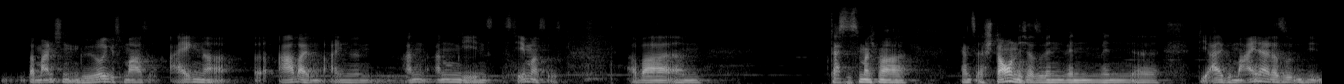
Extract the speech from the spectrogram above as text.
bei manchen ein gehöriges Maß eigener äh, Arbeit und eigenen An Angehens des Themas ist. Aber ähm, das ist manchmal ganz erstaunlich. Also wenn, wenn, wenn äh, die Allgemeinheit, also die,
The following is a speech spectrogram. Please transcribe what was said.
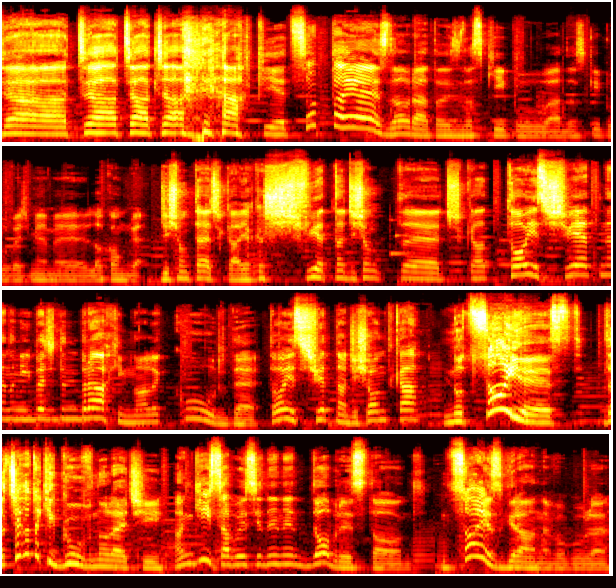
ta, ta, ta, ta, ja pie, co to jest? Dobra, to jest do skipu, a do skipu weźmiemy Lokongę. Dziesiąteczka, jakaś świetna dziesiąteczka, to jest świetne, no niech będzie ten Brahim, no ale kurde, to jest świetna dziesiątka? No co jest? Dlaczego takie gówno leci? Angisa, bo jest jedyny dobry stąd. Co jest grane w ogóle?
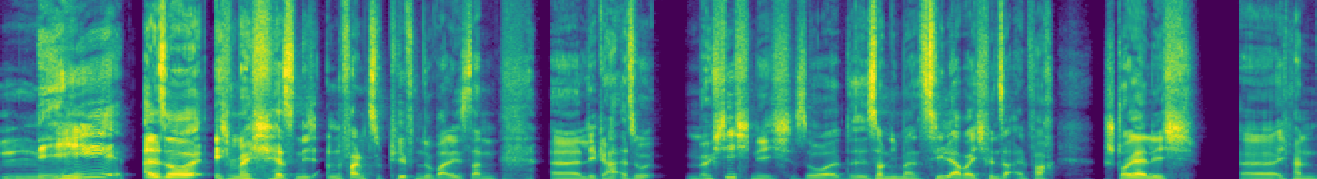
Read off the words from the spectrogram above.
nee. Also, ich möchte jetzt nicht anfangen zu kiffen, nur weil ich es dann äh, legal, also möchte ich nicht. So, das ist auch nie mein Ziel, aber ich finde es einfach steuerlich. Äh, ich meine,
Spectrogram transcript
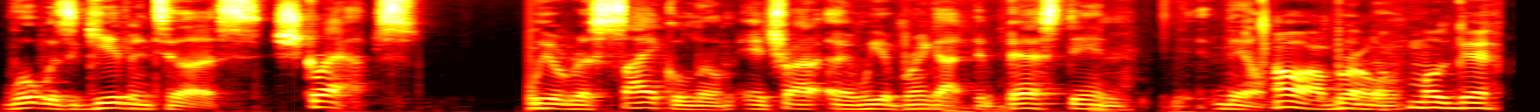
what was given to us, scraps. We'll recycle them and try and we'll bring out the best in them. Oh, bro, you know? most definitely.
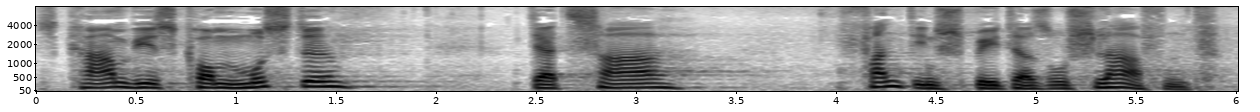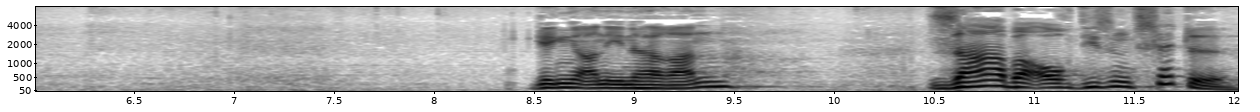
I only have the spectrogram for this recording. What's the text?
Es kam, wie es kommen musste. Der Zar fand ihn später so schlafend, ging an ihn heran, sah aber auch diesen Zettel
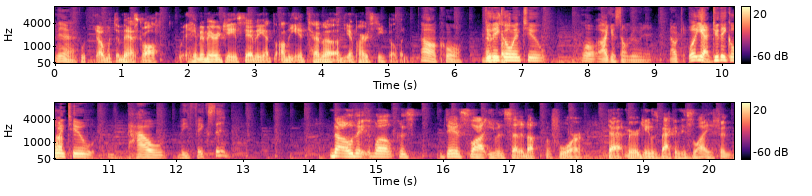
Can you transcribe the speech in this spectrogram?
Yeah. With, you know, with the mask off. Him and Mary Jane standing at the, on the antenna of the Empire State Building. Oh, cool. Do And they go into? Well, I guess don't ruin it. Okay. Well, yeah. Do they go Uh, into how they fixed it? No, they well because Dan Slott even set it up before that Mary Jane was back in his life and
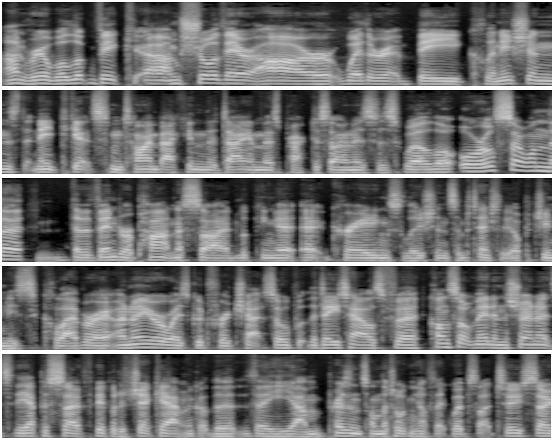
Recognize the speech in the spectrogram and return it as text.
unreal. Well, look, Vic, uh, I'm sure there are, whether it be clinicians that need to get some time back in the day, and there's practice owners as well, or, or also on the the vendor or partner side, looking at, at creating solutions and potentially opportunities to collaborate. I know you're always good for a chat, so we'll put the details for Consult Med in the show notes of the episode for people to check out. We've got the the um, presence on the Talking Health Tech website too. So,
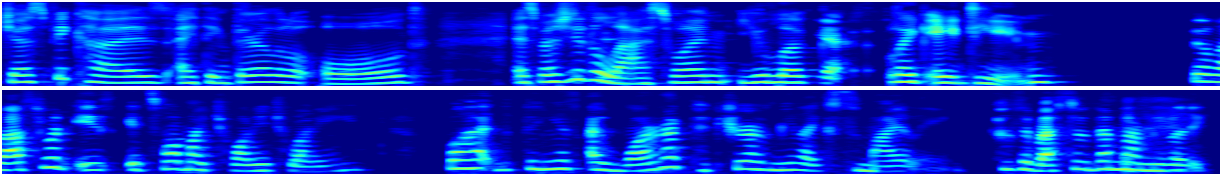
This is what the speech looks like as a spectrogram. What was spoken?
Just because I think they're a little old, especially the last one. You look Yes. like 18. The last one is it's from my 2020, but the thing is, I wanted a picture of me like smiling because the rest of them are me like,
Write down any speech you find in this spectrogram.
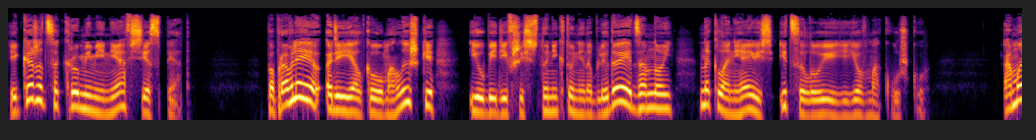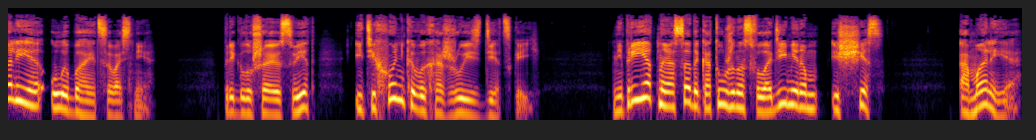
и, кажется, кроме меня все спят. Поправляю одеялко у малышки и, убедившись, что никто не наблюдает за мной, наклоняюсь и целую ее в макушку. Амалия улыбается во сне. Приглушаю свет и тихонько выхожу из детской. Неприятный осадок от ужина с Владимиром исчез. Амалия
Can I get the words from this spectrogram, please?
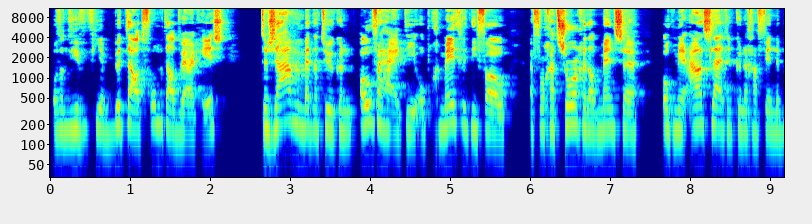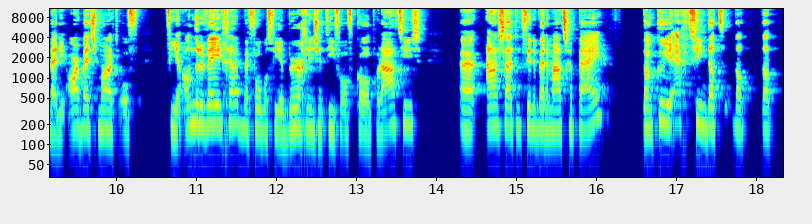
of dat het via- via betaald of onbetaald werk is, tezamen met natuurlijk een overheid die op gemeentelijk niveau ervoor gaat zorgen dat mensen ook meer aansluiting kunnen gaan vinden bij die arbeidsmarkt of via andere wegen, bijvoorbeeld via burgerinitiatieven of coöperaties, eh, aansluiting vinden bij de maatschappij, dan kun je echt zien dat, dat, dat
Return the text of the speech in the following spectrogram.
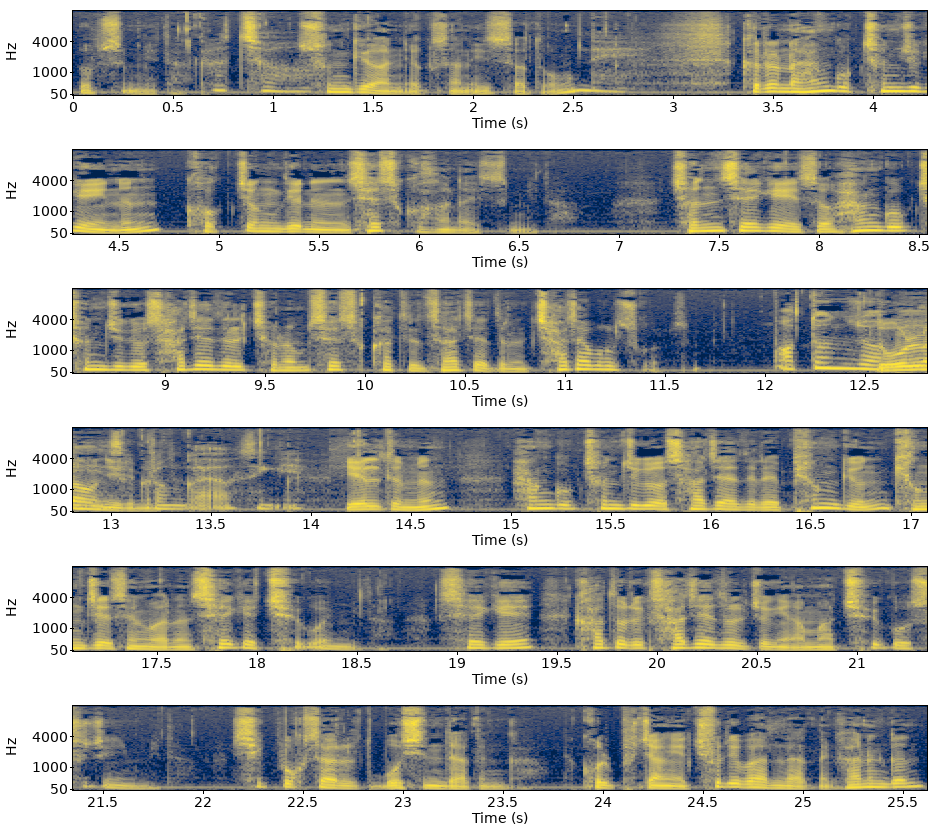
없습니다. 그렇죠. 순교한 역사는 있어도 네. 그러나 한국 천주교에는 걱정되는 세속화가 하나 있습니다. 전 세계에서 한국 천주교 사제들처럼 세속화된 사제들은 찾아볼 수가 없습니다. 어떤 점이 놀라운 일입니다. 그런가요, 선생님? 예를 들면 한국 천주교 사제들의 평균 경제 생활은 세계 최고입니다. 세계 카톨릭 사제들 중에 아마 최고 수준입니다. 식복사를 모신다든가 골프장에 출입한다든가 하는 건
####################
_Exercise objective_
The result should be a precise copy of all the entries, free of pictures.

_Result of this exercise_
Extract the speech from the spectrogram above as text.
bei manchen ein gehöriges Maß eigener äh, Arbeit und eigenen An Angehens des Themas ist. Aber ähm, das ist manchmal ganz erstaunlich. Also wenn, wenn, wenn äh, die Allgemeinheit, also die,
The following is a speech spectrogram. Please transcribe what was said.
ta, ta, ta, ta, ja pie, co to jest? Dobra, to jest do skipu, a do skipu weźmiemy Lokongę. Dziesiąteczka, jakaś świetna dziesiąteczka, to jest świetne, no niech będzie ten Brahim, no ale kurde, to jest świetna dziesiątka? No co jest? Dlaczego takie gówno leci? Angisa, bo jest jedyny dobry stąd. Co jest grane w ogóle?
Read off the words from the spectrogram above.
nee. Also, ich möchte jetzt nicht anfangen zu kiffen, nur weil ich es dann äh, legal, also möchte ich nicht. So, das ist auch nie mein Ziel, aber ich finde es einfach steuerlich. Äh, ich meine,
Spectrogram transcript
what was given to us, scraps. We'll recycle them and try and we'll bring out the best in them. Oh, bro, you know? most definitely.
I only have the spectrogram for this recording. What's the text?
Es kam, wie es kommen musste. Der Zar fand ihn später so schlafend, ging an ihn heran, sah aber auch diesen Zettel
Can you transcribe the speech in this spectrogram?
Yeah. With, you know, with the mask off. Him and Mary Jane standing at the, on the antenna of the Empire State Building. Oh, cool. Do And they go into? Well, I guess don't ruin it. Okay. Well, yeah. Do they go Uh, into how they fixed it? No, they well because Dan Slott even set it up before that Mary Jane was back in his life and
Recognize the speech in the spectrogram and return it as text.
unreal. Well, look, Vic, uh, I'm sure there are, whether it be clinicians that need to get some time back in the day, and there's practice owners as well, or, or also on the the vendor or partner side, looking at, at creating solutions and potentially opportunities to collaborate. I know you're always good for a chat, so we'll put the details for Consult Med in the show notes of the episode for people to check out. We've got the the um, presence on the Talking Health Tech website too. So,
This is what the speech looks like as a spectrogram. What was spoken?
Just because I think they're a little old, especially the last one. You look Yes. like 18. The last one is it's from my 2020, but the thing is, I wanted a picture of me like smiling because the rest of them are me like,
Write down any speech you find in this spectrogram.
и, кажется, кроме меня все спят. Поправляю одеялко у малышки и, убедившись, что никто не наблюдает за мной, наклоняюсь и целую ее в макушку. Амалия улыбается во сне. Приглушаю свет и тихонько выхожу из детской. Неприятный осадок от ужина с Владимиром исчез. Амалия
Can I get the words from this spectrogram, please?
of dat het via- via betaald of onbetaald werk is, tezamen met natuurlijk een overheid die op gemeentelijk niveau ervoor gaat zorgen dat mensen ook meer aansluiting kunnen gaan vinden bij die arbeidsmarkt of via andere wegen, bijvoorbeeld via burgerinitiatieven of coöperaties, eh, aansluiting vinden bij de maatschappij, dan kun je echt zien dat, dat, dat
Return the text of the speech in the following spectrogram.
없습니다. 그렇죠. 순교한 역사는 있어도 네. 그러나 한국 천주교에는 걱정되는 세속화가 하나 있습니다. 전 세계에서 한국 천주교 사제들처럼 세속화된 사제들은 찾아볼 수가 없습니다. 어떤 점이 놀라운 일입니다. 그런가요, 선생님? 예를 들면 한국 천주교 사제들의 평균 경제 생활은 세계 최고입니다. 세계 카톨릭 사제들 중에 아마 최고 수준입니다. 식복사를 모신다든가 골프장에 출입한다든가 하는 건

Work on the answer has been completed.